Investors consider an economic recession in Germany inevitable, according to economic research group Sentix.
Its index measuring current conditions and expectations for Europe’s largest economy fell to its lowest level in almost a decade. A similar gauge for the eurozone dropped to the lowest since 2014.
The data suggests that de-escalating tensions between the US and China at last month’s Group of 20 meeting in Japan has failed to inspire investors.
Germany’s high dependence on exports and the Chinese market means ever greater uncertainty until the customs dispute is resolved.
While industrial production showed a monthly increase in May, performance is still down in annual terms.
“[The] industrial data suggests that, at least for the second quarter, the German economy is running out of powerful growth engines,” said Carsten Brzeski, chief economist at ING Germany. “The data was not bad enough to panic, but definitely not good enough to lean back and enjoy the summer.”
“The high dependence on exports and the Chinese sales market is increasingly becoming a burden and the trade dispute hangs like a sword of Damocles over the one-time poster boy of the euro region,” Sentix director Patrick Hussy said of Germany.
“A recession looks unavoidable,” he said of Europe’s largest economy.
Mr Hussy said an apparent de-escalation between the US and China at the G20 summit in Japan had given rise to hope that the economy’s downward trend could be stopped, but added that despite this, investors “are once again giving the economy a thumbs-down”.
Mr Hussy said the longer no agreement was found in the trade dispute, the more economic confidence suffered.
Elsewhere in the euro area, economic news has been equally subdued. A monthly manufacturing sentiment index in France dropped from 99 to 95 in June.
Meanwhile, banks-led European shares closed slightly lower yesterday as Deutsche Bank slid despite a major restructuring move, while fading hopes of a sharp interest-rate cut by the US Federal Reserve weighed on broader markets.
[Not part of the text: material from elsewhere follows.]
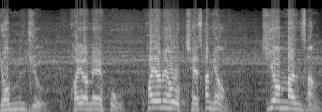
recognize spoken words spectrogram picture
염주 화염의 호흡. 화염의 호흡 제3형 기염만상.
The pan-European Stoxx-600 index ended marginally lower, with all major indices in the red.
Shares in Deutsche Bank, which had jumped nearly 4% in morning trade, after the German lender announced one of the biggest investment bank overhauls since the aftermath of the financial crisis, reversed course to close 5% lower as investors questioned the bank’s restructuring targets.
Much of the global stocks rally since June has been spurred by expectations of an accommodative monetary policy by major central banks to tackle slowing growth as the damaging trade war between the US and China takes its toll.
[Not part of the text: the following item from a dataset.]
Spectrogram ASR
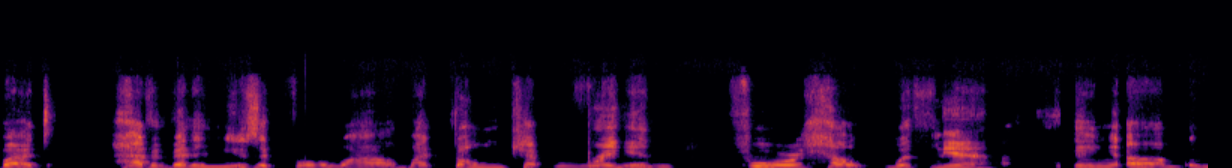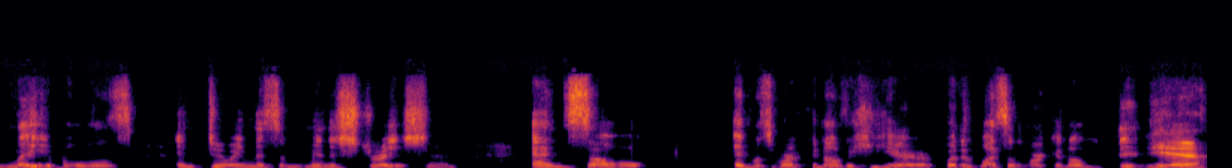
But having been in music for a while, my phone kept ringing for help with yeah. Um, labels and doing this administration. And so it was working over here, but it wasn't working over, you yeah. know,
But robust US jobs data last Friday has lowered hopes of a sharp rate cut by the US Federal Reserve, even though a reduction is still expected.
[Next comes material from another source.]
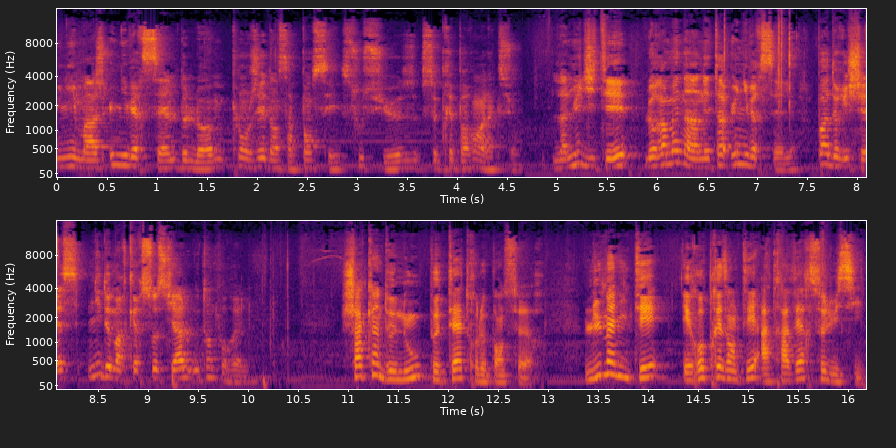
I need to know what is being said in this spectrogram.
une image universelle de l'homme plongé dans sa pensée, soucieuse, se préparant à l'action. La nudité le ramène à un état universel, pas de richesse ni de marqueur social ou temporel. Chacun de nous peut être le penseur. L'humanité est représentée à travers celui-ci.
US investment bank Morgan Stanley’s decision to reduce its exposure to global equities, due to misgivings about the ability of policy easing to offset weaker economic data, also weighed on investor sentiment.
However, US Treasury debt yields fell, retreating from their gains on Friday in response to the country’s employment data.
- Bloomberg and Reuters